Steyr 55 "Baby" (1939) at the Louwman Museum in The Hague (Holland)
Steyr was an Austrian automotive brand, established in 1915 as a branch of the Austrian Weapon Manufacturing Company (ÖWG or Österreichische Waffenfabriks-Gesellschaft). Renamed Steyr-Werke in 1926 and merged in 1934 with Austro-Daimler and Puch into Steyr-Daimler-Puch, it continued manufacturing Steyr automobiles until 1959. There is a definite resemblance between the Steyr 55 – affectionately known as "Baby" – and the Volkswagen "Beetle". In fact, Ferdinand Porsche, who later designed the Beetle, worked at Steyr between 1929 and 1930, but whether he actually influenced the development of Steyr's "people's car" is not certain. Its design was officially attributed to Karl Jenschke. The Steyr 50 was launched in 1936, the same year as the Beetle. It was followed two years later by the more powerful 55. The Austrian Steyr factory originally produced armaments but started developing cars and tractors around World War I. It merged with Austro-Daimler-Puch in 1934 to create Steyr-Daimler-Puch, which produced a diverse range of vehicles after World War II, encompassing cars, lorries, buses and all-terrain vehicles. The different divisions were split at the end of the 1980s and in 1998 the Canadian automotive supplier Magna took over the motorcar division. Magna-Steyr currently develops and assembles on behalf of many large motor manufacturers such as BMW, Mercedes-Benz, Chrysler and Fiat.

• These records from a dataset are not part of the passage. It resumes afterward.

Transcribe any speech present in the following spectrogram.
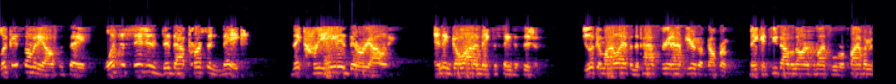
Look at somebody else and say, what decisions did that person make that created their reality? And then go out and make the same decision. You look at my life in the past three and a half years, I've gone from making $2,000 a month to over $500,000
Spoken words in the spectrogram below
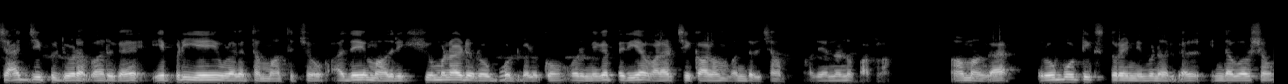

The Louwman Museum in The Hague, the Netherlands, features one of the most impressive private car collections in the world. Several hundred cars are on show to teach you all about car history. The Louwman Museum offers a wide collection that includes everything from antique and classic cars to Formula 1 racing cars and hybrids. Since 1934, two generations of the Louwman family have assembled a unique collection of cars. The present Louwman Museum was designed to display the collection to the public. It was festively opened in 2010. The collection leads you from horse and wagon to the first self-propelled vehicles. It also takes you past the luxury cars from the end of the 19th century, post-war "affordable cars" and the first racing cars. Some of the Louwman Museum's highlights include unique specimens such as the boat-car, the beach-car and the swan-car as well as famous cars such as James Bond's Aston Martin from the film Goldfinger and the customised Cadillac Fleetwood of Elvis Presley.